◆ **Task prompt**:
Your task is to repeat each record verbatim, exactly as it was written.

[Excerpts from a dataset]
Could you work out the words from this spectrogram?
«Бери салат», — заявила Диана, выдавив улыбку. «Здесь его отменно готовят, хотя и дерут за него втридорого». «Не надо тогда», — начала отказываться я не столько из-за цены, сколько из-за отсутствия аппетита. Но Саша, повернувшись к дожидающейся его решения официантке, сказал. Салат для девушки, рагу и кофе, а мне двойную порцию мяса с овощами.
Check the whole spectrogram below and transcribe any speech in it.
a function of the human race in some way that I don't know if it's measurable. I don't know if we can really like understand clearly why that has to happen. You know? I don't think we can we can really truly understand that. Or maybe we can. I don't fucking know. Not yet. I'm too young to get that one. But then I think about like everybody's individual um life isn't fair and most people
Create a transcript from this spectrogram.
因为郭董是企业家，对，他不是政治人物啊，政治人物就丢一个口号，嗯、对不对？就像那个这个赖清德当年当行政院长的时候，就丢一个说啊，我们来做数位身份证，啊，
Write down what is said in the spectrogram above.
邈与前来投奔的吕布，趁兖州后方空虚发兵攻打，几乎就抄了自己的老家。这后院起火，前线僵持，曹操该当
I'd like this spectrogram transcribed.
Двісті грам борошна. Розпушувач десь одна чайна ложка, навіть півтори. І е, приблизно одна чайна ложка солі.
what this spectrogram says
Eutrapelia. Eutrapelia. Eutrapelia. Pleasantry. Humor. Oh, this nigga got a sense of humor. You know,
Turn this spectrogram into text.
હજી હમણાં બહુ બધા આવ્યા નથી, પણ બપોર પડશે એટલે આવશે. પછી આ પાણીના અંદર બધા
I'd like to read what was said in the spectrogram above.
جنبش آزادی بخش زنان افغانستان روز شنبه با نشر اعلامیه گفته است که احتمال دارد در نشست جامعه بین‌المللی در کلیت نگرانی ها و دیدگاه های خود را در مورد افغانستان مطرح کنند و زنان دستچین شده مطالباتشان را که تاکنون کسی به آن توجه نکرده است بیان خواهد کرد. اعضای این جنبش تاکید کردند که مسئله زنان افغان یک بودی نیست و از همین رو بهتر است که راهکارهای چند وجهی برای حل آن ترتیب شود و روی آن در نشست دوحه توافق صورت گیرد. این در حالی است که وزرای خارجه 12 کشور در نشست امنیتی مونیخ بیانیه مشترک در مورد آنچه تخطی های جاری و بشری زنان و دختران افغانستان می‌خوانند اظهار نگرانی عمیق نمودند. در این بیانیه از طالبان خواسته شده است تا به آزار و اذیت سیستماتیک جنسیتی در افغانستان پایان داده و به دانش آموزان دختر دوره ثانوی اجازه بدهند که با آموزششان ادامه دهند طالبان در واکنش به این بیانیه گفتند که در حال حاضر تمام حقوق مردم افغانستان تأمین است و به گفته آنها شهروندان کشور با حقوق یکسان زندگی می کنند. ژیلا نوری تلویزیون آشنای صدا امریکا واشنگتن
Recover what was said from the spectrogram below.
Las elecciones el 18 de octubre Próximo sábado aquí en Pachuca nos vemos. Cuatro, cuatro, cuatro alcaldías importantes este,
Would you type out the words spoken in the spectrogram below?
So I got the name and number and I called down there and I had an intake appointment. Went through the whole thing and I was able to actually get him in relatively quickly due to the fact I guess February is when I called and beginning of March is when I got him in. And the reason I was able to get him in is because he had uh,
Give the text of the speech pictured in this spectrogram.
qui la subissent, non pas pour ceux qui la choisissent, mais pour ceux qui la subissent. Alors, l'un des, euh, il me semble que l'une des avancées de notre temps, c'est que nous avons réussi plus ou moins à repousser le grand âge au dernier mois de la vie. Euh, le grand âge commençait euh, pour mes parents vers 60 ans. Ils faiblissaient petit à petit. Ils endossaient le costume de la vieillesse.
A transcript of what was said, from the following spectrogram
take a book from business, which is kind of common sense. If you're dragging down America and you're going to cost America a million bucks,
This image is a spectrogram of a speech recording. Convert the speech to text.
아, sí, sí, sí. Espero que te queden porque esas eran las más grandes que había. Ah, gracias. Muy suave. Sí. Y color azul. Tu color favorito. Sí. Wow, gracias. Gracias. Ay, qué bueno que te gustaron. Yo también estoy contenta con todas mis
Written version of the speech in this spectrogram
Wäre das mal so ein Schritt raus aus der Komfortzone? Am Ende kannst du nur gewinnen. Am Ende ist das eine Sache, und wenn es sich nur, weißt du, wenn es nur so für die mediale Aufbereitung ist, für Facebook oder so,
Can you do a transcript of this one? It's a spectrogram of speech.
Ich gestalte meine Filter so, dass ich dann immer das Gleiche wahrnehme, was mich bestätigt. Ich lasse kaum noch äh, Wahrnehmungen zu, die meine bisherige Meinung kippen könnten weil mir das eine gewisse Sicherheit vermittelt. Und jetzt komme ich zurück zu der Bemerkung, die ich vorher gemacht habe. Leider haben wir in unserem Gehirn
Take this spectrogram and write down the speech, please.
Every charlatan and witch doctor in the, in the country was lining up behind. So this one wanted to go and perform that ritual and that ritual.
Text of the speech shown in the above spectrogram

◆ **Task answer**:
Could you work out the words from this spectrogram?
«Бери салат», — заявила Диана, выдавив улыбку. «Здесь его отменно готовят, хотя и дерут за него втридорого». «Не надо тогда», — начала отказываться я не столько из-за цены, сколько из-за отсутствия аппетита. Но Саша, повернувшись к дожидающейся его решения официантке, сказал. Салат для девушки, рагу и кофе, а мне двойную порцию мяса с овощами.
Check the whole spectrogram below and transcribe any speech in it.
a function of the human race in some way that I don't know if it's measurable. I don't know if we can really like understand clearly why that has to happen. You know? I don't think we can we can really truly understand that. Or maybe we can. I don't fucking know. Not yet. I'm too young to get that one. But then I think about like everybody's individual um life isn't fair and most people
Create a transcript from this spectrogram.
因为郭董是企业家，对，他不是政治人物啊，政治人物就丢一个口号，嗯、对不对？就像那个这个赖清德当年当行政院长的时候，就丢一个说啊，我们来做数位身份证，啊，
Write down what is said in the spectrogram above.
邈与前来投奔的吕布，趁兖州后方空虚发兵攻打，几乎就抄了自己的老家。这后院起火，前线僵持，曹操该当
I'd like this spectrogram transcribed.
Двісті грам борошна. Розпушувач десь одна чайна ложка, навіть півтори. І е, приблизно одна чайна ложка солі.
what this spectrogram says
Eutrapelia. Eutrapelia. Eutrapelia. Pleasantry. Humor. Oh, this nigga got a sense of humor. You know,
Turn this spectrogram into text.
હજી હમણાં બહુ બધા આવ્યા નથી, પણ બપોર પડશે એટલે આવશે. પછી આ પાણીના અંદર બધા
I'd like to read what was said in the spectrogram above.
جنبش آزادی بخش زنان افغانستان روز شنبه با نشر اعلامیه گفته است که احتمال دارد در نشست جامعه بین‌المللی در کلیت نگرانی ها و دیدگاه های خود را در مورد افغانستان مطرح کنند و زنان دستچین شده مطالباتشان را که تاکنون کسی به آن توجه نکرده است بیان خواهد کرد. اعضای این جنبش تاکید کردند که مسئله زنان افغان یک بودی نیست و از همین رو بهتر است که راهکارهای چند وجهی برای حل آن ترتیب شود و روی آن در نشست دوحه توافق صورت گیرد. این در حالی است که وزرای خارجه 12 کشور در نشست امنیتی مونیخ بیانیه مشترک در مورد آنچه تخطی های جاری و بشری زنان و دختران افغانستان می‌خوانند اظهار نگرانی عمیق نمودند. در این بیانیه از طالبان خواسته شده است تا به آزار و اذیت سیستماتیک جنسیتی در افغانستان پایان داده و به دانش آموزان دختر دوره ثانوی اجازه بدهند که با آموزششان ادامه دهند طالبان در واکنش به این بیانیه گفتند که در حال حاضر تمام حقوق مردم افغانستان تأمین است و به گفته آنها شهروندان کشور با حقوق یکسان زندگی می کنند. ژیلا نوری تلویزیون آشنای صدا امریکا واشنگتن
Recover what was said from the spectrogram below.
Las elecciones el 18 de octubre Próximo sábado aquí en Pachuca nos vemos. Cuatro, cuatro, cuatro alcaldías importantes este,
Would you type out the words spoken in the spectrogram below?
So I got the name and number and I called down there and I had an intake appointment. Went through the whole thing and I was able to actually get him in relatively quickly due to the fact I guess February is when I called and beginning of March is when I got him in. And the reason I was able to get him in is because he had uh,
Give the text of the speech pictured in this spectrogram.
qui la subissent, non pas pour ceux qui la choisissent, mais pour ceux qui la subissent. Alors, l'un des, euh, il me semble que l'une des avancées de notre temps, c'est que nous avons réussi plus ou moins à repousser le grand âge au dernier mois de la vie. Euh, le grand âge commençait euh, pour mes parents vers 60 ans. Ils faiblissaient petit à petit. Ils endossaient le costume de la vieillesse.
A transcript of what was said, from the following spectrogram
take a book from business, which is kind of common sense. If you're dragging down America and you're going to cost America a million bucks,
This image is a spectrogram of a speech recording. Convert the speech to text.
아, sí, sí, sí. Espero que te queden porque esas eran las más grandes que había. Ah, gracias. Muy suave. Sí. Y color azul. Tu color favorito. Sí. Wow, gracias. Gracias. Ay, qué bueno que te gustaron. Yo también estoy contenta con todas mis
Written version of the speech in this spectrogram
Wäre das mal so ein Schritt raus aus der Komfortzone? Am Ende kannst du nur gewinnen. Am Ende ist das eine Sache, und wenn es sich nur, weißt du, wenn es nur so für die mediale Aufbereitung ist, für Facebook oder so,
Can you do a transcript of this one? It's a spectrogram of speech.
Ich gestalte meine Filter so, dass ich dann immer das Gleiche wahrnehme, was mich bestätigt. Ich lasse kaum noch äh, Wahrnehmungen zu, die meine bisherige Meinung kippen könnten weil mir das eine gewisse Sicherheit vermittelt. Und jetzt komme ich zurück zu der Bemerkung, die ich vorher gemacht habe. Leider haben wir in unserem Gehirn
Take this spectrogram and write down the speech, please.
Every charlatan and witch doctor in the, in the country was lining up behind. So this one wanted to go and perform that ritual and that ritual.
Text of the speech shown in the above spectrogram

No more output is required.